October 6, 2005
(Perhaps Obvious) Thoughts On Being an Individual Software Developer
Part I - Choosing a License
Disclaimer: I am not a lawyer, these are my thoughts as a software developer.
For me, there are three basic licenses I consider when I'm releasing a piece
1. A Proprietary License
This often seems like a safe first step--keep the source code to yourself,
let people use binaries, etc. I'm not aware of any "standard" closed-source
licenses one can use (are there any?). So it seems a lot of people end up
copying other peoples (expensively crufted) legal text, which may or may
not be that good, and raises copyright questions for the license itself.
At any rate, releasing software with a proprietary license has benefits,
especially since you can completely monopolize the software, giving you
potentially more opportunities. You can always open source it later, too.
The drawbacks to keeping source private are obvious, though. You can't get
people to work for you for free! (See Part II, below)
2. General Public License (GPL)
When I want to open source my software, and also want to ensure that any derived
versions of my software remain open source, I'll usually choose to use the GPL.
Contrary to what many people seem to mistakenly believe, by releasing your software
GPL licensed, you do not give up any ownership or other rights. While you grant
other people limited permission to your code, you still have rights including
the right to license your code under other (potentially lucrative) licenses as
Licensing the software under other licenses does get more complicated once
other peoples contributions find their way into your codebase, though.
If you intend to license your GPL software under other licenses, you will
want to control who can contribute to the codebase (See Part II, coming
soon), and work out agreements with them.
3. BSD-like license
Using a BSD-like license on code makes it available for everybody to use,
with very little restriction on what they can do with it or how (usually
the main stipulation is how credit is attributed). It's really not too far
from making the code public domain.
The upshot of a BSD-like license is that you (and everybody else) can do
just about anything you want with the software. When other people contribute
code, they're giving you that permission as well.
The downside of a BSD-like license is that someone else can take your software,
and go make it (via big modification, or slight modification and promotion)
into something huge-- and all you will be entitled to is a small credit. Now,
the reality is that this could happen if the software was GPL licensed as well,
but at least then you'd get access to the modified source code.
Ultimately whatever license you choose someone can always go and (rewriting
if necessary) make something big out of your software, so (I keep telling
myself to) worry more about the upsides and less about the down.
Proprietary licenses are really good for software where you feel you (or your
close associates) will be working on the software a LOT, and want to maintain
complete monopolistic ownership and control. This is very attractive
to many people (myself included) for a lot of projects. It is completely
respectable in my opinion, as long as you feel it is justified.
If however, you feel like a project would benefit greatly from having other
people contribute, and the project has potential to be bigger than you've
made it already, using the GPL can be a good choice.
I find BSD-like licenses to be good for licensing of libraries (or any
other software that you generally want to be used as widely as possible),

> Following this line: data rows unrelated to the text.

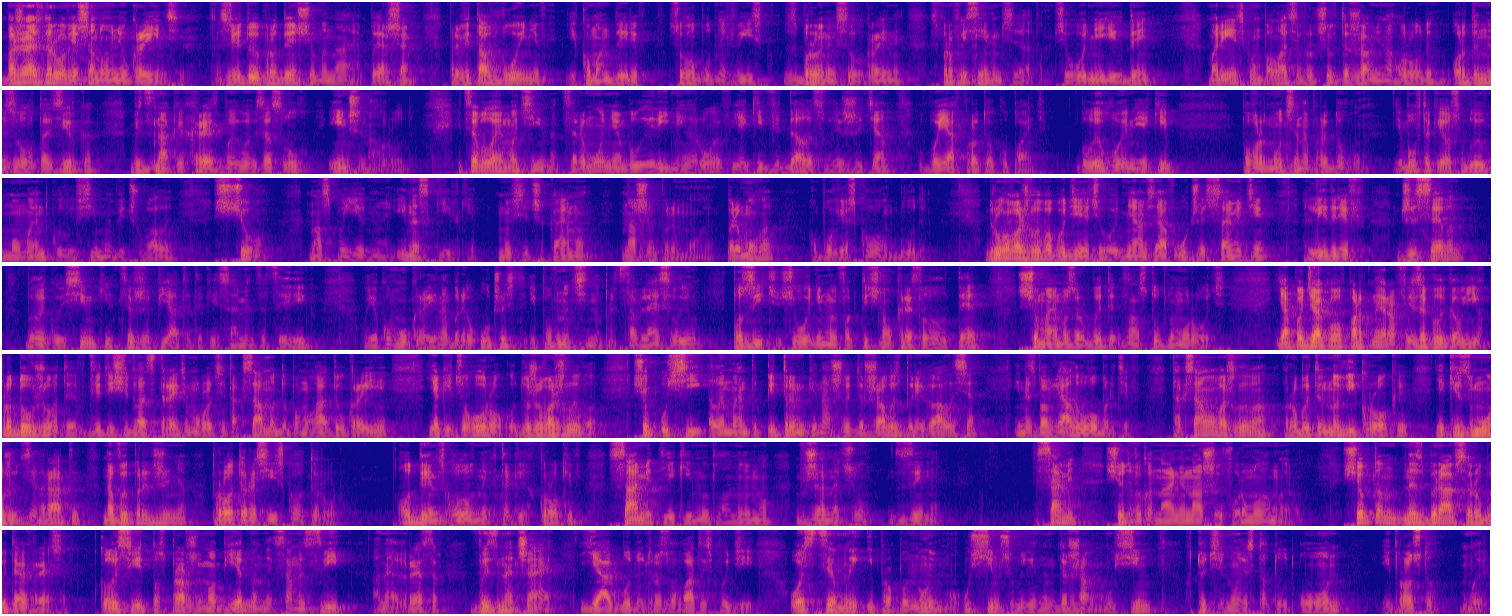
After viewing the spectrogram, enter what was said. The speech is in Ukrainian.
Бажаю здоров'я, шановні українці. Звітую про день, що минає. Перше, привітав воїнів і командирів сухопутних військ Збройних сил України з професійним святом. Сьогодні їх день. Маріїнському палаці вручив державні нагороди, ордени Золота зірка, відзнаки Хрест бойових заслуг і інші нагороди. І це була емоційна церемонія. Були рідні героїв, які віддали своє життя в боях проти окупантів. Були воїни, які повернуться на передову. І був такий особливий момент, коли всі ми відчували, що нас поєднує і наскільки ми всі чекаємо нашої перемоги. Перемога обов'язково буде. Друга важлива подія цього дня взяв участь в саміті лідерів G7 Великої Сімки. Це вже п'ятий такий саміт за цей рік, у якому Україна бере участь і повноцінно представляє свою позицію. Сьогодні ми фактично окреслили те, що маємо зробити в наступному році. Я подякував партнерам і закликав їх продовжувати в 2023 році так само допомагати Україні, як і цього року. Дуже важливо, щоб усі елементи підтримки нашої держави зберігалися і не збавляли обертів. Так само важливо робити нові кроки, які зможуть зіграти на випередження проти російського терору. Один з головних таких кроків саміт, який ми плануємо вже на цю зиму саміт щодо виконання нашої формули миру. Щоб там не збирався робити агресор, коли світ по-справжньому об'єднаний, саме світ, а не агресор, визначає, як будуть розвиватись події. Ось це ми і пропонуємо усім сумлінним державам, усім, хто цінує статут ООН і просто мир.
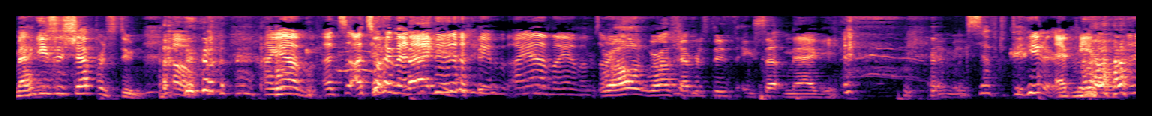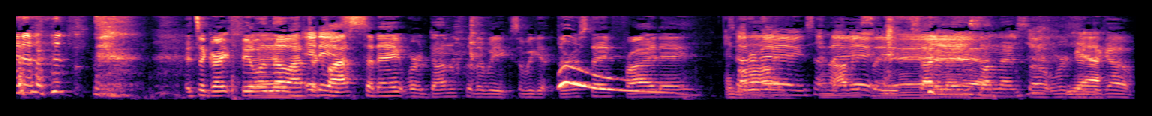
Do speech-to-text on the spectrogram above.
Maggie's a Shepherd student. Oh, I am. That's, that's what I meant. Maggie. I am. I am. I'm sorry. We're all we're all Shepherd students except Maggie. Except Peter. at people. It's a great feeling though. After It class today, we're done for the week. So we get Thursday, Friday, And Saturday, and obviously Yeah. Saturday and Sunday. So we're good to go.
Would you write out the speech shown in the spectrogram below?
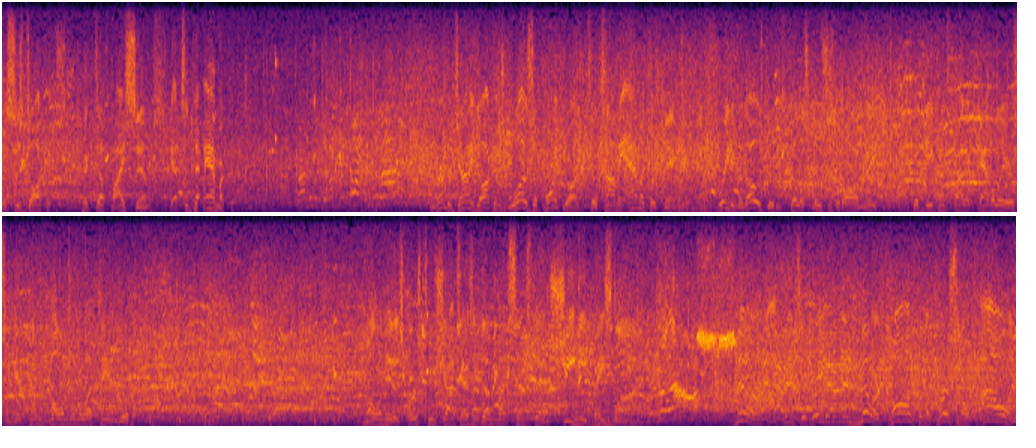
This is Dawkins. Picked up by Sims. Gets it to Amaker. Remember, Johnny Dawkins was a point guard until Tommy Amaker came here and freed him of those duties. Bilas loses the ball underneath. Good defense by the Cavaliers, and here comes Mullen with a left-hand dribble. Mullen hit his first two shots, hasn't done much since then. Sheehy baseline. Miller offensive rebound, and Miller called for the personal foul, and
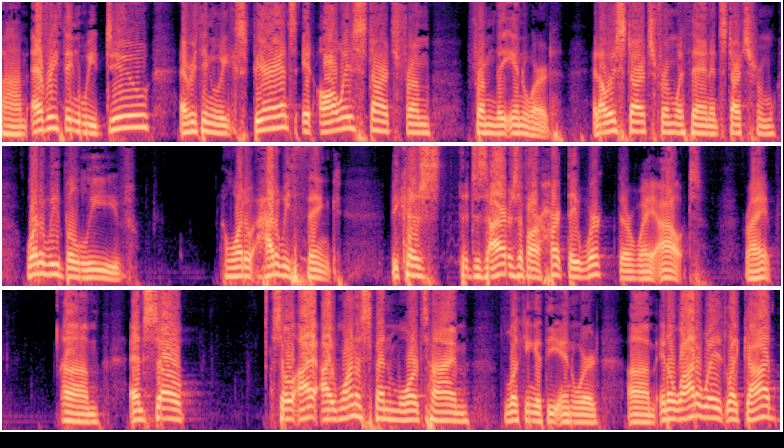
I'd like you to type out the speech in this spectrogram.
Um, everything we do, everything we experience, it always starts from from the inward. It always starts from within. It starts from what do we believe, and what do, how do we think, because the desires of our heart they work their way out, right? Um, and so, so I, I want to spend more time looking at the inward. Um, in a lot of ways, like God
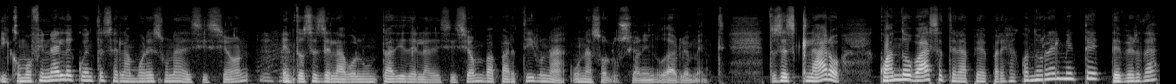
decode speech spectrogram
Y como final de cuentas el amor es una decisión, entonces de la voluntad y de la decisión va a partir una, una solución, indudablemente. Entonces, claro, cuando vas a terapia de pareja? Cuando realmente, de verdad,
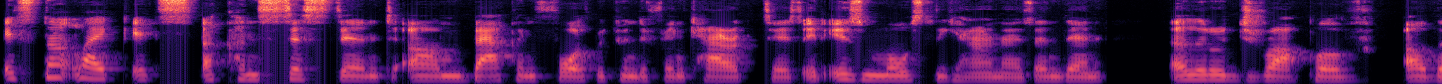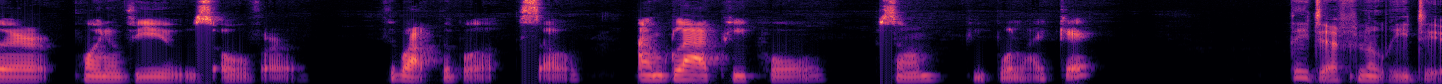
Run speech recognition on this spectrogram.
it's not like it's a consistent um, back and forth between different characters. It is mostly Hannah's and then a little drop of other point of views over throughout the book. So I'm glad people, some people like it. They definitely do.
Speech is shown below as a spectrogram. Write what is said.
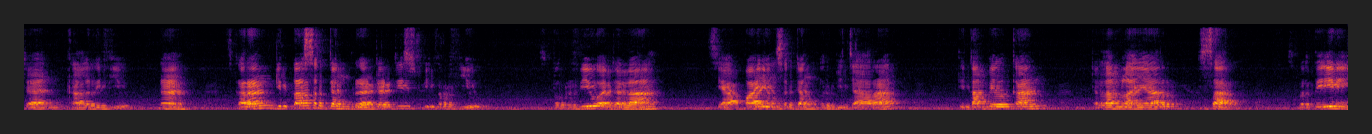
dan gallery view. Nah, sekarang kita sedang berada di speaker view. Speaker view adalah siapa yang sedang berbicara ditampilkan dalam layar besar seperti ini.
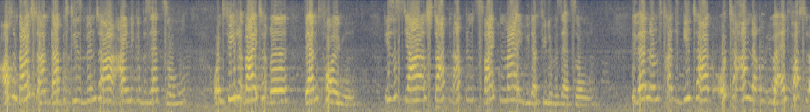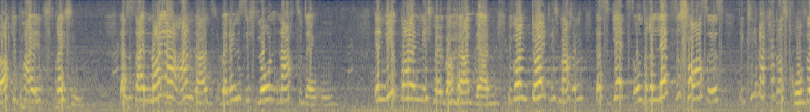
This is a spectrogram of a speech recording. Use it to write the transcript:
Auch in Deutschland gab es diesen Winter einige Besetzungen und viele weitere werden folgen. Dieses Jahr starten ab dem 2. Mai wieder viele Besetzungen. Wir werden am Strategietag unter anderem über Enfossil Occupy sprechen. Das ist ein neuer Ansatz, über den es sich lohnt nachzudenken. Denn wir wollen nicht mehr überhört werden. Wir wollen deutlich machen, dass jetzt unsere letzte Chance ist, die Klimakatastrophe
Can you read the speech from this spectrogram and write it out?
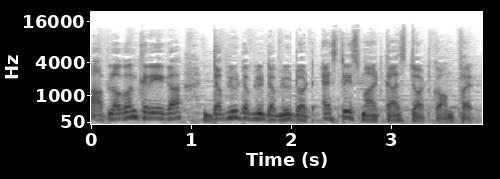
आप लॉग ऑन करिएगा W W W dot S T smart cast dot com पर।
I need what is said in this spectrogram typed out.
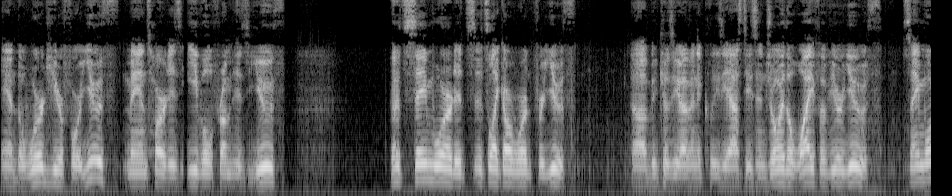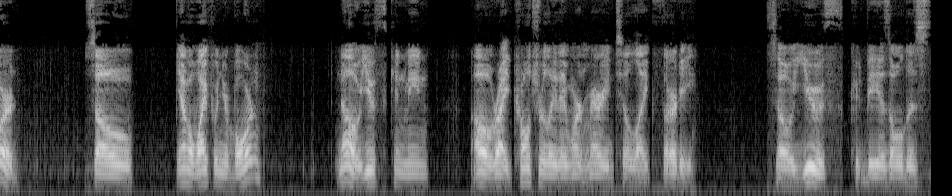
And the word here for youth, man's heart is evil from his youth. That same word, it's it's like our word for youth. Uh, because you have in Ecclesiastes, enjoy the wife of your youth. Same word. So you have a wife when you're born? No, youth can mean. Oh, right. Culturally, they weren't married till like 30. So youth could be as old as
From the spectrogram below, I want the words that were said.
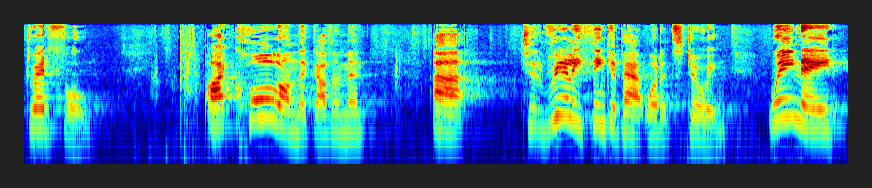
dreadful. I call on the government uh, to really think about what it's doing. We need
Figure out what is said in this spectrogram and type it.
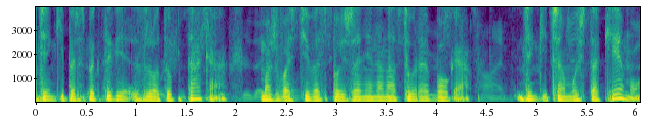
Dzięki perspektywie z lotu ptaka masz właściwe spojrzenie na naturę Boga. Dzięki czemuś takiemu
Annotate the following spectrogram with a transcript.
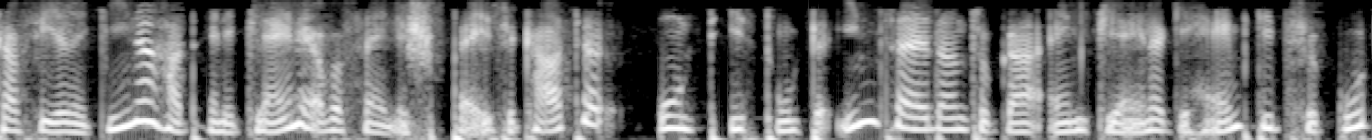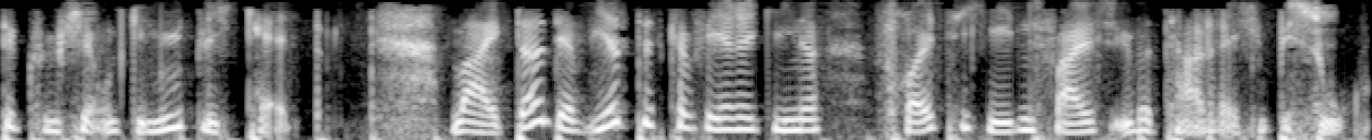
Café Regina hat eine kleine, aber feine Speisekarte und ist unter Insidern sogar ein kleiner Geheimtipp für gute Küche und Gemütlichkeit. Walter, der Wirt des Café Regina, freut sich jedenfalls über zahlreichen Besuch.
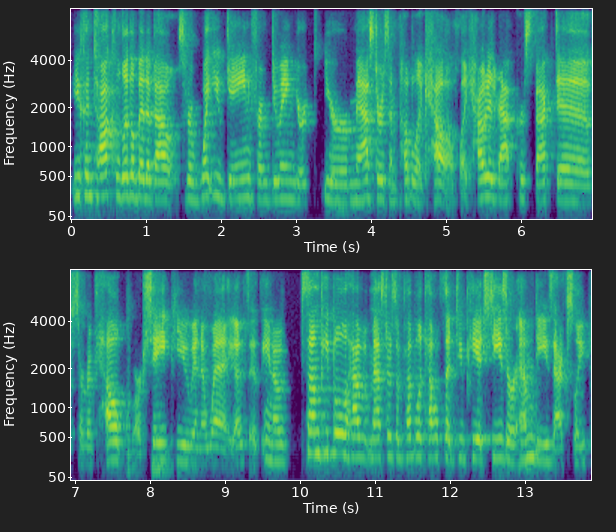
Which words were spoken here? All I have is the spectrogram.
you can talk a little bit about sort of what you gain from doing your your masters in public health. Like how did that perspective sort of help or shape you in a way? As, you know some people have masters in public health that do phds or mds actually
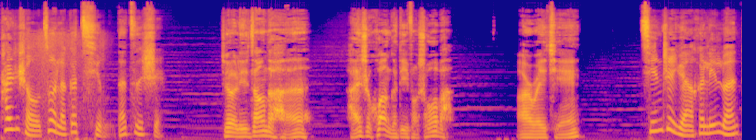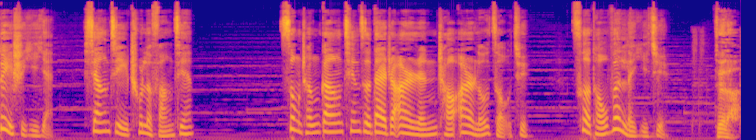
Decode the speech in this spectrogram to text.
摊手做了个请的姿势。这里脏得很，还是换个地方说吧。二位请。秦志远和林鸾对视一眼，相继出了房间。宋成刚亲自带着二人朝二楼走去，侧头问了一句：“对了，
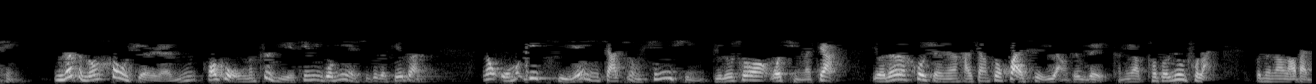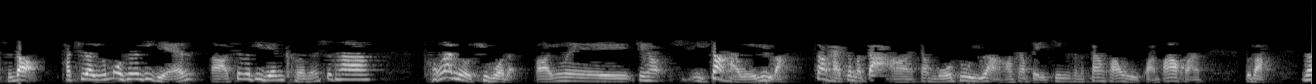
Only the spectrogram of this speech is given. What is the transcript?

since people can link (and optionally compile) them with their projects,
and not worry about the terms. Take zlib, which is used everywhere, or
jnetlib, which isn't used as much but I'll mention for selfish reasons.
Coming soon: Part II (or: how to get other people to work on your open